Preamble to the Constitution and the Objectives Resolution (1949), which is now a substantive part of the Constitution, would show that the basic constitutional norm was clear to the founding fathers and constitution makers. Power belongs to people. It is provided therein that 'the authority to be exercised by the people of Pakistan within the limits prescribed by Him is a sacred trust; and 'State shall exercise its powers and authority through chosen representatives of the people". This is the underlying scheme and design of the Constitution. It needs no explanation.
Granted that the Courts are entrusted with the enforcement of fundamental rights but a look at the text of the Constitution and the chapter on fundamental rights would show that the language employed therein refers to 'person' or 'citizen', requiring an actual legal injury or infringement of a right. The discretionary jurisdiction under Article 184(3) of the Constitution also conditions the exercise of jurisdiction upon a large-scale violation of a fundamental right. The exercise of a similar jurisdiction under Article 199 of the Constitution requires a properly sworn affidavit and a legal injury of an aggrieved person but when it comes to the alleged large scale violation of fundamental rights and exercise of jurisdiction under Article 184 (3), an affidavit of an Advocate on Record or a note from a judge taking up a notice would suffice even to strike down a law or a constitutional amendment. Neither the spirit nor the language of the Constitution supports this practice. The result is that after spending thousands of hours of public time on this exercise there is no effective change. Nor can there be any. No social or political change can take place without cooperation (not coercion) of two other branches of the government.
The constitutional ethos is that the state power is to be exercised by the people in the manner provided by the Constitution. Ills of democracy cannot be remedied by the judicial medication or even surgery. The vaccine of the viral maladies of corruption, dishonesty and falsehood and several other malignancies is prepared from plants of education and socio-economic uplift and political awakening. Prime-time political programs, where swarms of politicians and retired officials, move from one channel to another, berating and undermining the political constitution, are only spreading distrust about the rule of law and democracy.
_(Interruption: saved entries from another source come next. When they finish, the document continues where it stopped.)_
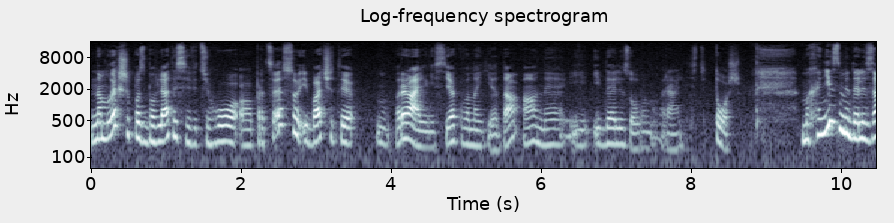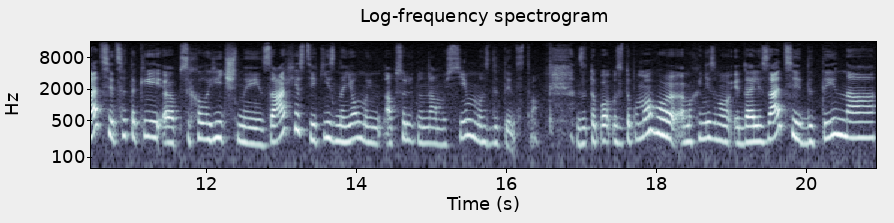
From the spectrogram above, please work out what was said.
Нам легше позбавлятися від цього процесу і бачити ну, реальність, як вона є, да? а не ідеалізовану реальність. Тож, механізм ідеалізації це такий е, психологічний захист, який знайомий абсолютно нам усім з дитинства. За допомогою механізму ідеалізації дитина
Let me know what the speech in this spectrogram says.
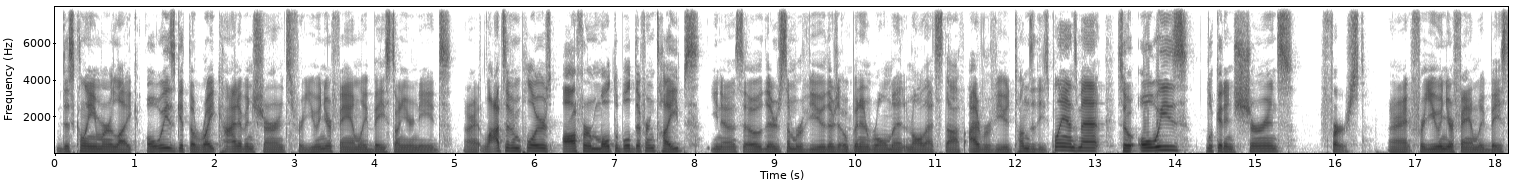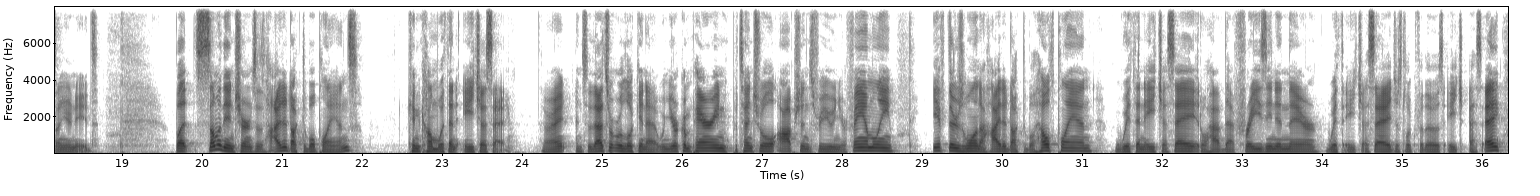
Disclaimer: like always get the right kind of insurance for you and your family based on your needs. All right. Lots of employers offer multiple different types. You know, so there's some review. There's open enrollment and all that stuff. I've reviewed tons of these plans, Matt. So always look at insurance first. All right, for you and your family based on your needs. But some of the insurances, high deductible plans, can come with an HSA. All right. And so that's what we're looking at. When you're comparing potential options for you and your family, If there's one, a high deductible health plan with an HSA, it'll have that phrasing in there with HSA. Just look for those HSA.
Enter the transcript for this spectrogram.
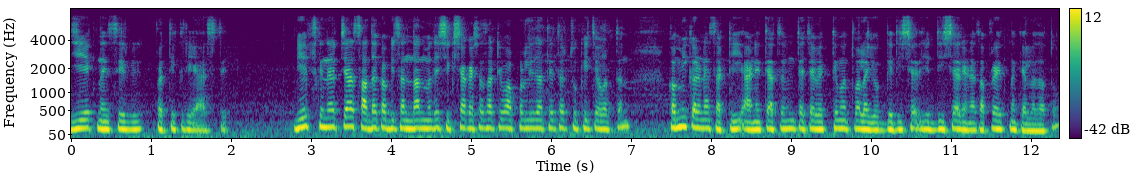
जी एक नैसर्गिक प्रतिक्रिया असते. बी. एफ. स्किनरच्या साधक अभिसंधानमध्ये शिक्षा कशासाठी वापरली जाते? तर चुकीचे वर्तन कमी करण्यासाठी आणि त्यातून त्याच्या व्यक्तिमत्वाला योग्य दिशा दिशा देण्याचा प्रयत्न केला जातो.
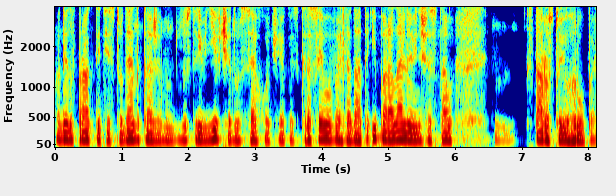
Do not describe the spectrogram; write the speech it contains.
один в практиці студент каже: ну, зустрів дівчину, все хочу якось красиво виглядати. І паралельно він ще став старостою групи.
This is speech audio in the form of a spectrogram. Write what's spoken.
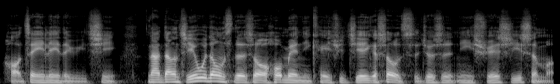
好这一类的语气。那当及物动词的时候，后面你可以去接一个受词，就是你学习什么。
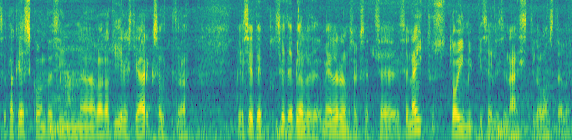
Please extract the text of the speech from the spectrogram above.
seda keskkonda siin äh, väga kiiresti ja ärksalt ja see teeb, see teeb jälle meele rõõmsaks, et see, see näitus toimibki sellisena hästi ka lastele.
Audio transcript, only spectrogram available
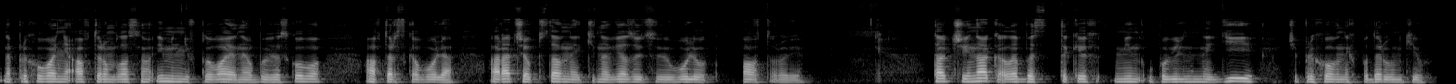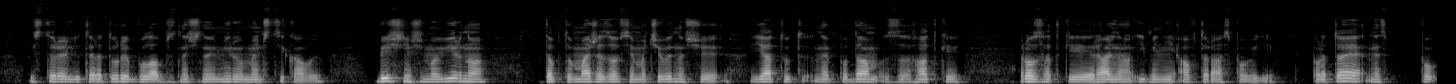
на приховання автором власного імені впливає не обов'язково авторська воля, а радше обставини, які нав'язують свою волю авторові. Так чи інак, але без таких мін уповільненої дії чи прихованих подарунків, історія літератури була б значною мірою менш цікавою. Більш ніж ймовірно, тобто майже зовсім очевидно, що я тут не подам згадки, розгадки реального імені автора сповіді. Проте не спо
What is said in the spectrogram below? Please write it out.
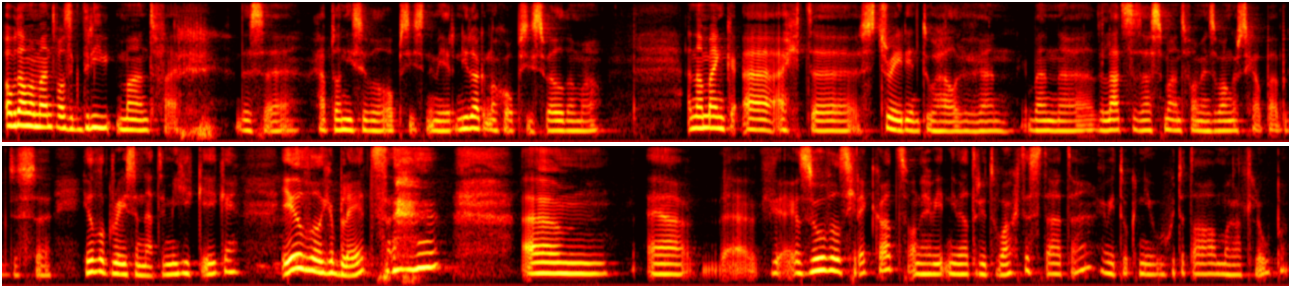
Op dat moment was ik drie maanden ver. Dus uh, ik heb dan niet zoveel opties meer. Niet dat ik nog opties wilde, maar... En dan ben ik uh, echt straight into hell gegaan. Ik ben, de laatste zes maanden van mijn zwangerschap heb ik dus heel veel Grey's Anatomy gekeken. Heel veel gebleid. um, ja, zoveel schrik gehad, want je weet niet wat er te wachten staat. Hè. Je weet ook niet hoe goed het allemaal gaat lopen.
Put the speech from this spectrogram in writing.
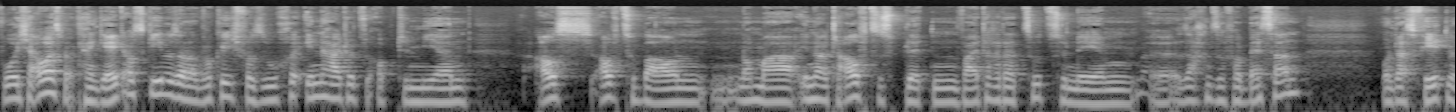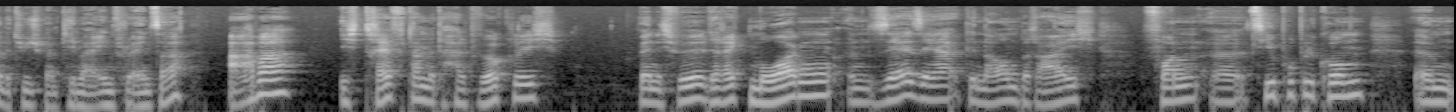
wo ich auch erstmal kein Geld ausgebe, sondern wirklich versuche, Inhalte zu optimieren, aus, aufzubauen, nochmal Inhalte aufzusplitten, weitere dazuzunehmen, äh, Sachen zu verbessern. Und das fehlt mir natürlich beim Thema Influencer. Aber ich treffe damit halt wirklich, wenn ich will, direkt morgen einen sehr, sehr genauen Bereich von äh, Zielpublikum, ähm,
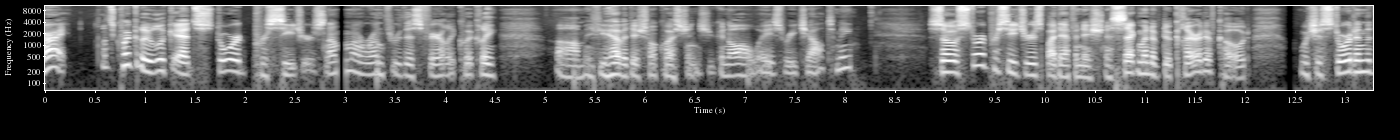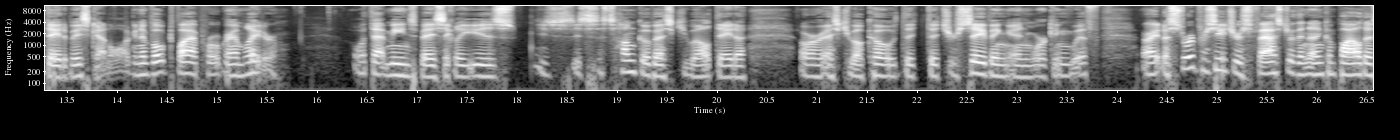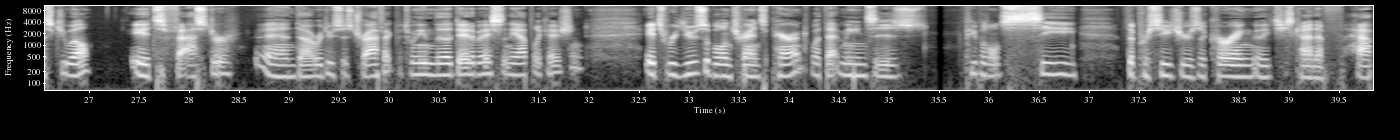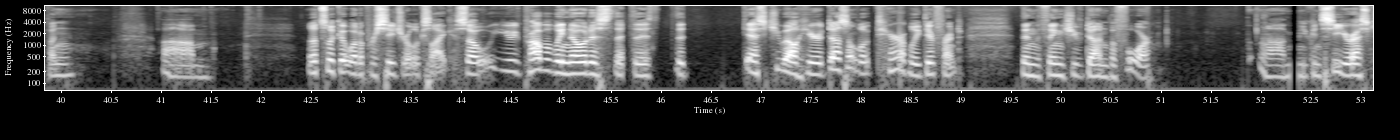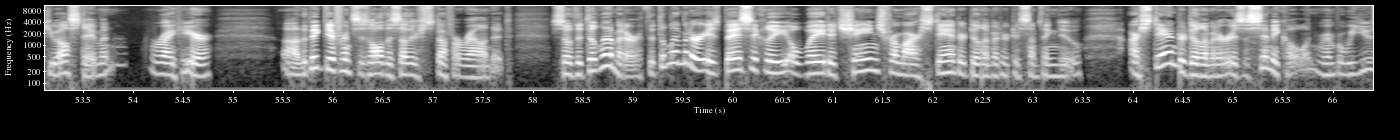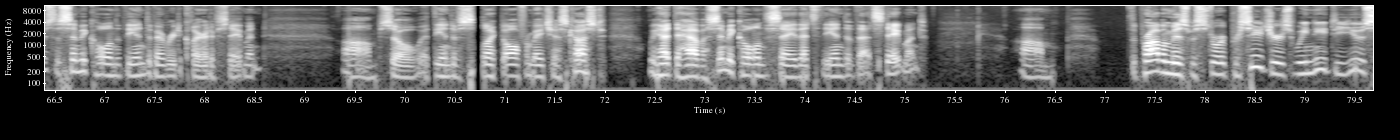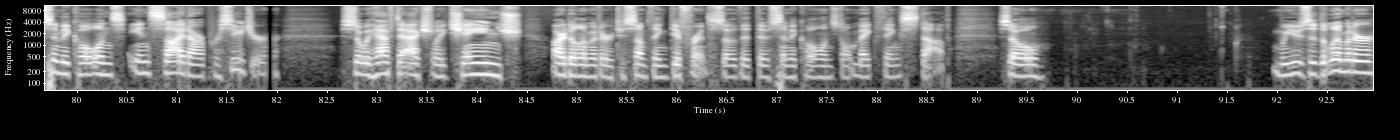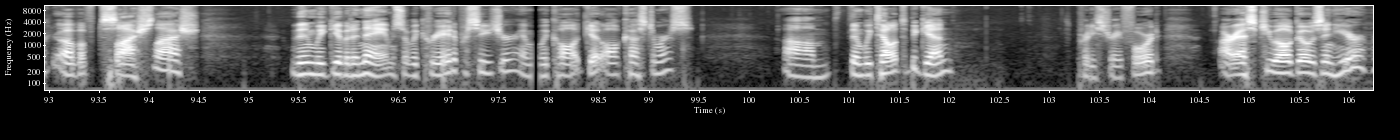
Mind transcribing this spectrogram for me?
All right, let's quickly look at stored procedures. I'm going to run through this fairly quickly. Um, if you have additional questions, you can always reach out to me. So stored procedure is by definition a segment of declarative code which is stored in the database catalog and invoked by a program later. What that means basically is, is it's this hunk of SQL data or SQL code that, that you're saving and working with. All right, a stored procedure is faster than uncompiled SQL. It's faster and uh, reduces traffic between the database and the application. It's reusable and transparent. What that means is people don't see the procedures occurring, they just kind of happen. Um, let's look at what a procedure looks like. So you probably notice that the, the SQL here doesn't look terribly different than the things you've done before. Um, you can see your SQL statement right here. Uh, the big difference is all this other stuff around it. So the delimiter, the delimiter is basically a way to change from our standard delimiter to something new. Our standard delimiter is a semicolon. Remember, we use the semicolon at the end of every declarative statement. Um, so at the end of select all from hscust, we had to have a semicolon to say that's the end of that statement. Um, the problem is with stored procedures, we need to use semicolons inside our procedure. So we have to actually change our delimiter to something different so that those semicolons don't make things stop. So we use a delimiter of a slash slash, then we give it a name. So we create a procedure and we call it get all customers. Um, then we tell it to begin. It's pretty straightforward. Our SQL goes in here.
In the large scheme of politics, liberal democracy is now a universal norm. In the affairs of state, means and ends both must be legitimate. Form and substance both are important. Arrogating powers belonging to other branches of government not expressly granted by the Constitution cannot further noble causes. Continuous experimentation and interference with the system reflects immaturity.
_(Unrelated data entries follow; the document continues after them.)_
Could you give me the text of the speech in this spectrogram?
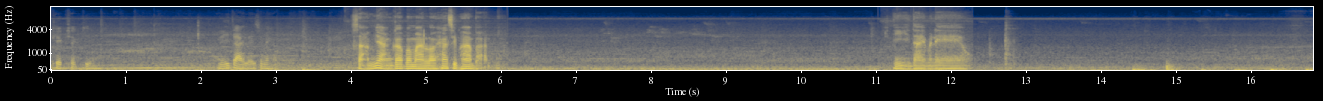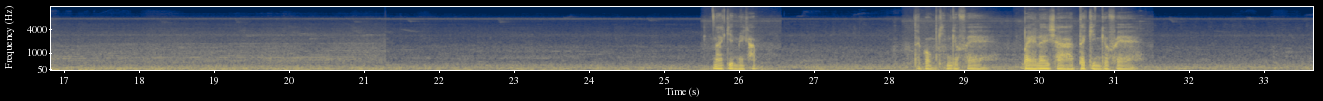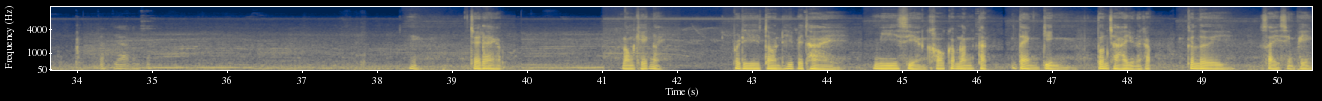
เค้กชาเขียว อันนี้จ่ายเลยใช่ไหมครับ สามอย่างก็ประมาณ 155 บาท นี่ได้มาแล้ว น่ากินไหมครับ แต่ผมกินกาแฟ ไปไล่ชาแต่กินกาแฟจัดยากกันใช่ใช้ได้ครับ ลองเค้กหน่อยพอดีตอนที่ไปถ่าย มีเสียงเขากำลังตัดแต่งกิ่งต้นชาอยู่นะครับ ก็เลยใส่เสียงเพลง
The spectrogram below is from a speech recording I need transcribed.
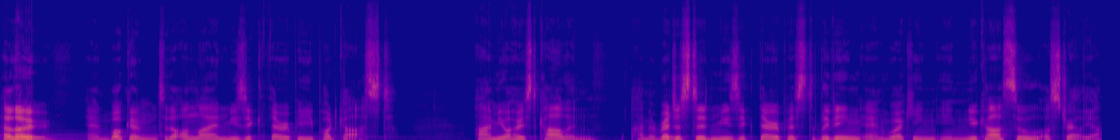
Hello, and welcome to the Online Music Therapy Podcast. I'm your host, Carlin. I'm a registered music therapist living and working in Newcastle, Australia.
(The writer is an Advocate of the Supreme Court and a former Additional Attorney-General for Pakistan)